Action item:
Omit every picture, then return the listing verbatim.

Data records:
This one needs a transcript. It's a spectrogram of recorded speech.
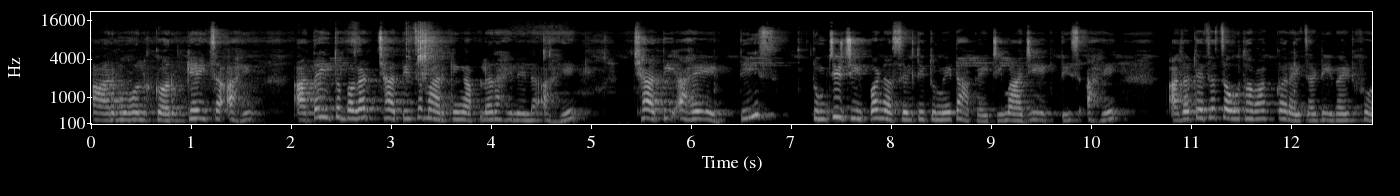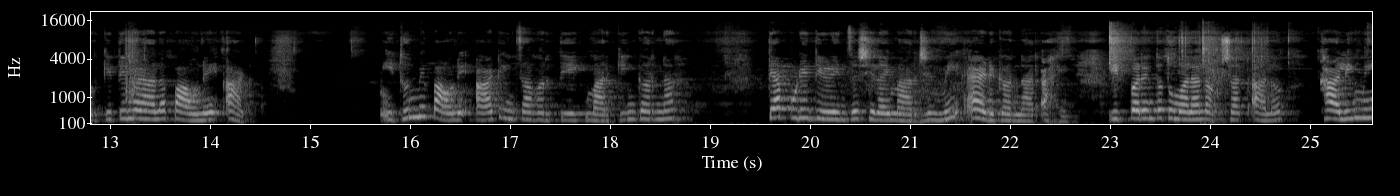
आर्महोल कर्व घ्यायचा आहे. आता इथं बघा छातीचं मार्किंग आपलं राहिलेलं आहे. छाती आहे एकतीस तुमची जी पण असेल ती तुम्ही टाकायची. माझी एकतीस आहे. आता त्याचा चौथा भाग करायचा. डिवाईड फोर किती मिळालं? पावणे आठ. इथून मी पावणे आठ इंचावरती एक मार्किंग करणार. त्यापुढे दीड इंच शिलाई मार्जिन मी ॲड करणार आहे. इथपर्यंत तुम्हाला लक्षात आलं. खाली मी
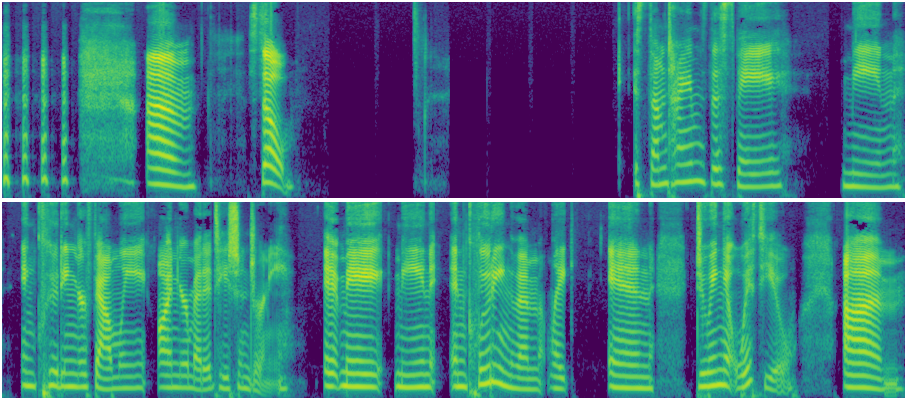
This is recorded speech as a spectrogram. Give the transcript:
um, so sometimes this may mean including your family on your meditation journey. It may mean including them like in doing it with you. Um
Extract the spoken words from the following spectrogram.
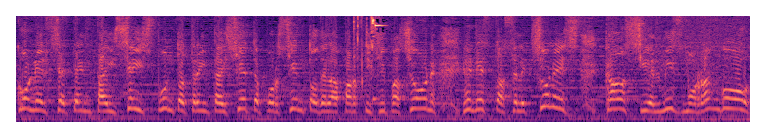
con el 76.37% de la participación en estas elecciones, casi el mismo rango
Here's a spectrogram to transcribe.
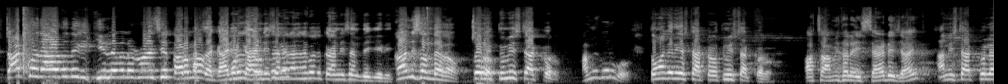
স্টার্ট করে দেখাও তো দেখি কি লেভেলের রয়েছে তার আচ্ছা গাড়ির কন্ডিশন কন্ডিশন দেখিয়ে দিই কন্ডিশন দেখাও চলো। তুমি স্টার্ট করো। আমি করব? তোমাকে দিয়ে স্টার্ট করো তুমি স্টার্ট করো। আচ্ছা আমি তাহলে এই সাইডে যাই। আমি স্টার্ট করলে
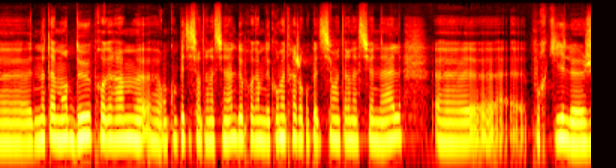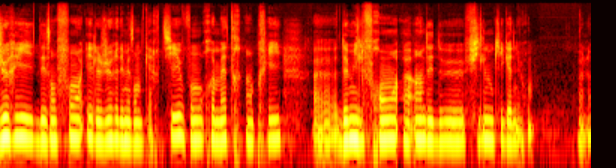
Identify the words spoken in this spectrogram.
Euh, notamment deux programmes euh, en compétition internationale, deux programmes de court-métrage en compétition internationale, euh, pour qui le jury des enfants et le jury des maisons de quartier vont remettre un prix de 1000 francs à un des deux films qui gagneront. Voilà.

Answer below:
This one needs a transcript. It's a spectrogram of recorded speech.
आर्महोल कर्व घ्यायचा आहे. आता इथं बघा छातीचं मार्किंग आपलं राहिलेलं आहे. छाती आहे एकतीस तुमची जी पण असेल ती तुम्ही टाकायची. माझी एकतीस आहे. आता त्याचा चौथा भाग करायचा. डिवाईड फोर किती मिळालं? पावणे आठ. इथून मी पावणे आठ इंचावरती एक मार्किंग करणार. त्यापुढे दीड इंच शिलाई मार्जिन मी ॲड करणार आहे. इथपर्यंत तुम्हाला लक्षात आलं. खाली मी
This is recorded speech as a spectrogram. Give the transcript:
um, so sometimes this may mean including your family on your meditation journey. It may mean including them like in doing it with you. Um
Extract the spoken words from the following spectrogram.
con el 76.37% de la participación en estas elecciones, casi el mismo rango
Here's a spectrogram to transcribe.
স্টার্ট করে দেখাও তো দেখি কি লেভেলের রয়েছে তার আচ্ছা গাড়ির কন্ডিশন কন্ডিশন দেখিয়ে দিই কন্ডিশন দেখাও চলো। তুমি স্টার্ট করো। আমি করব? তোমাকে দিয়ে স্টার্ট করো তুমি স্টার্ট করো। আচ্ছা আমি তাহলে এই সাইডে যাই। আমি স্টার্ট করলে
Identify the words spoken in this spectrogram.
Euh, notamment deux programmes euh, en compétition internationale, deux programmes de court-métrage en compétition internationale, euh, pour qui le jury des enfants et le jury des maisons de quartier vont remettre un prix de 1000 francs à un des deux films qui gagneront. Voilà.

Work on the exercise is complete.